Data records:
BEGIN

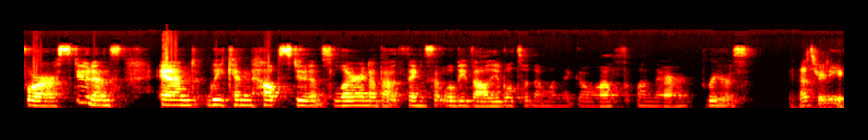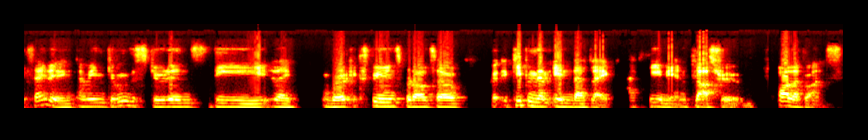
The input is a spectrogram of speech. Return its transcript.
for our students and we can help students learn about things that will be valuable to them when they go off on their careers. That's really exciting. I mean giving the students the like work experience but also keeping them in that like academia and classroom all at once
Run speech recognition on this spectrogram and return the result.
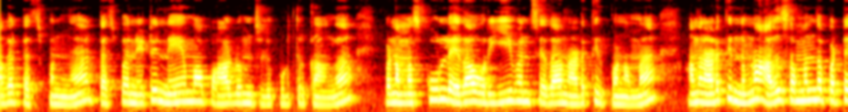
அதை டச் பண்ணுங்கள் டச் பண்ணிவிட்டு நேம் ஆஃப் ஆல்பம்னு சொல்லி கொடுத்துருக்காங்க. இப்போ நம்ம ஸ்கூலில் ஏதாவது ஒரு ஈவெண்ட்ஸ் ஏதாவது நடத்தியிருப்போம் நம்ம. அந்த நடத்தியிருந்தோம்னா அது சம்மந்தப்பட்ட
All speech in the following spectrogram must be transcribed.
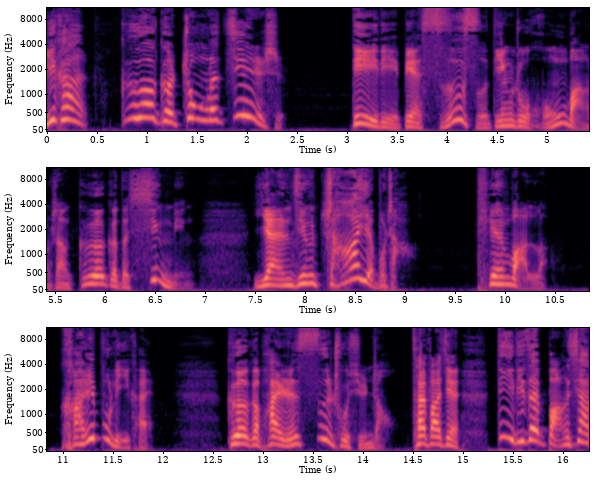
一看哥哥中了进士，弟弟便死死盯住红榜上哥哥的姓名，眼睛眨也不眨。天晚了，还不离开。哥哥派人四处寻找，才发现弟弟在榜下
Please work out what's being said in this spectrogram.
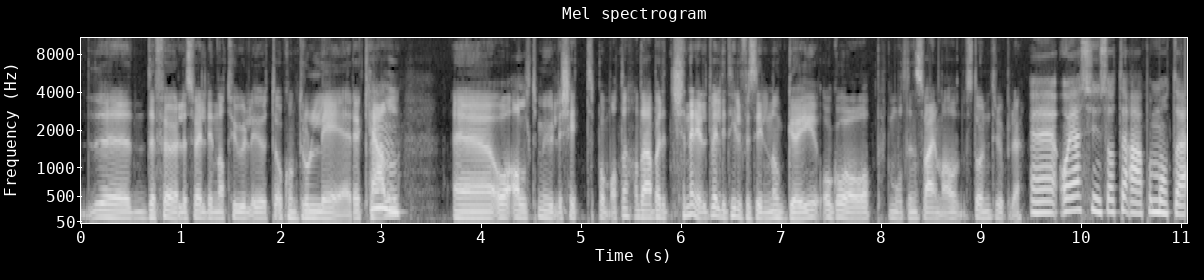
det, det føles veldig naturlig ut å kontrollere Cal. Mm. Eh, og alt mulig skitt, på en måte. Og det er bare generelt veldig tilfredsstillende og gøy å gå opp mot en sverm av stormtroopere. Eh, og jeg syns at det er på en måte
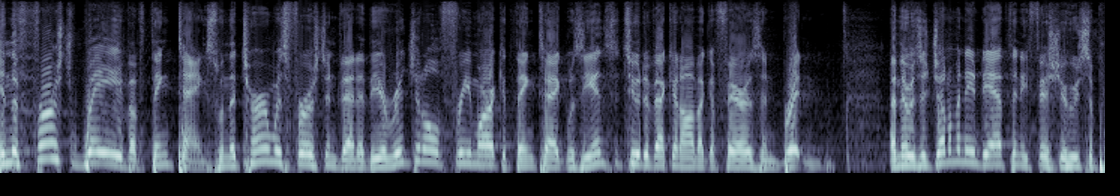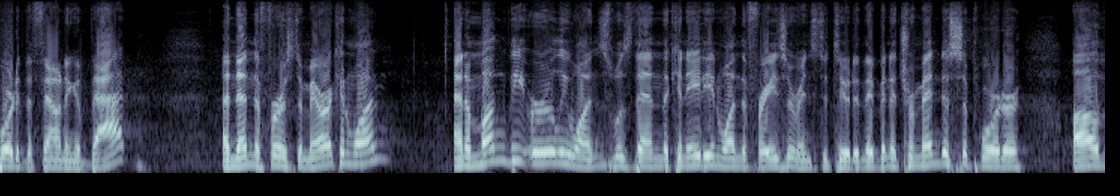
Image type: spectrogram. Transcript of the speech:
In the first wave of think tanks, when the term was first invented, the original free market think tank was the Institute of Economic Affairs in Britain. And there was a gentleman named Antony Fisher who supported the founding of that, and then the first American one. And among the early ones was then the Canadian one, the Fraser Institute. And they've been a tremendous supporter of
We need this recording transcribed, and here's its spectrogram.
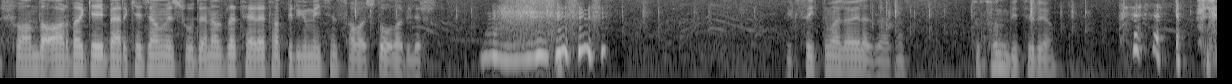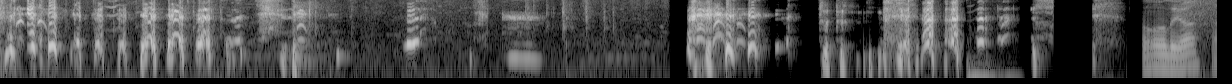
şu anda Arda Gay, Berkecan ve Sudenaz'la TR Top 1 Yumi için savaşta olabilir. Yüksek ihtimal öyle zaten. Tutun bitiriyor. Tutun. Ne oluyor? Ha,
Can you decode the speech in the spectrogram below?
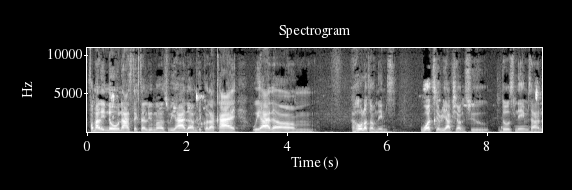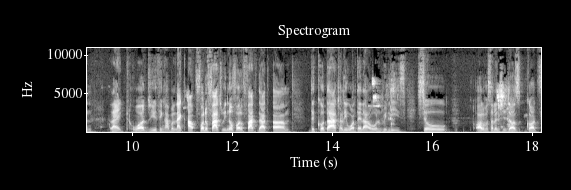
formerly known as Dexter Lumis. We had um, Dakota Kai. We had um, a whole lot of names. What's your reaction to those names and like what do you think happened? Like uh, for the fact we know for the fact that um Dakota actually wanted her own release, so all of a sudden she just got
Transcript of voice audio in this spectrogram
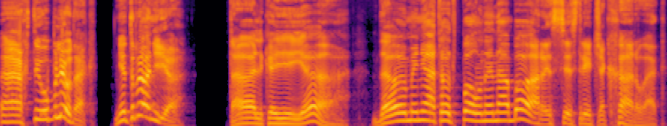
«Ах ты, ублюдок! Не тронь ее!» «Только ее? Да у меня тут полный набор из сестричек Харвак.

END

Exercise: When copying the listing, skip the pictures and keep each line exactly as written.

Problem solution:
The input is a spectrogram of speech. Return its transcript.
for our students and we can help students learn about things that will be valuable to them when they go off on their careers. That's really exciting. I mean giving the students the like work experience but also keeping them in that like academia and classroom all at once
Run speech recognition on this spectrogram and return the result.
அதை டச் பண்ணுங்கள் டச் பண்ணிவிட்டு நேம் ஆஃப் ஆல்பம்னு சொல்லி கொடுத்துருக்காங்க. இப்போ நம்ம ஸ்கூலில் ஏதாவது ஒரு ஈவெண்ட்ஸ் ஏதாவது நடத்தியிருப்போம் நம்ம. அந்த நடத்தியிருந்தோம்னா அது சம்மந்தப்பட்ட
All speech in the following spectrogram must be transcribed.
一看哥哥中了进士，弟弟便死死盯住红榜上哥哥的姓名，眼睛眨也不眨。天晚了，还不离开。哥哥派人四处寻找，才发现弟弟在榜下
Please work out what's being said in this spectrogram.
det, det føles veldig naturlig ut å kontrollere Cal. Mm. Eh, og alt mulig skitt, på en måte. Og det er bare generelt veldig tilfredsstillende og gøy å gå opp mot en sverm av stormtroopere. Eh, og jeg syns at det er på en måte
Image type: spectrogram. Transcript of the speech:
In the first wave of think tanks, when the term was first invented, the original free market think tank was the Institute of Economic Affairs in Britain. And there was a gentleman named Antony Fisher who supported the founding of that, and then the first American one. And among the early ones was then the Canadian one, the Fraser Institute. And they've been a tremendous supporter of
We need this recording transcribed, and here's its spectrogram.
şu anda Arda Gay, Berkecan ve Sudenaz'la TR Top 1 Yumi için savaşta olabilir. Yüksek ihtimal öyle zaten. Tutun bitiriyor. Tutun. Ne oluyor? Ha,
Can you decode the speech in the spectrogram below?
formerly known as Dexter Lumis. We had um, Dakota Kai. We had um, a whole lot of names. What's your reaction to those names and like what do you think happened? Like uh, for the fact we know for the fact that um Dakota actually wanted her own release, so all of a sudden she just got
Transcript of voice audio in this spectrogram
«Ах ты, ублюдок! Не тронь ее!» «Только ее? Да у меня тут полный набор из сестричек Харвак.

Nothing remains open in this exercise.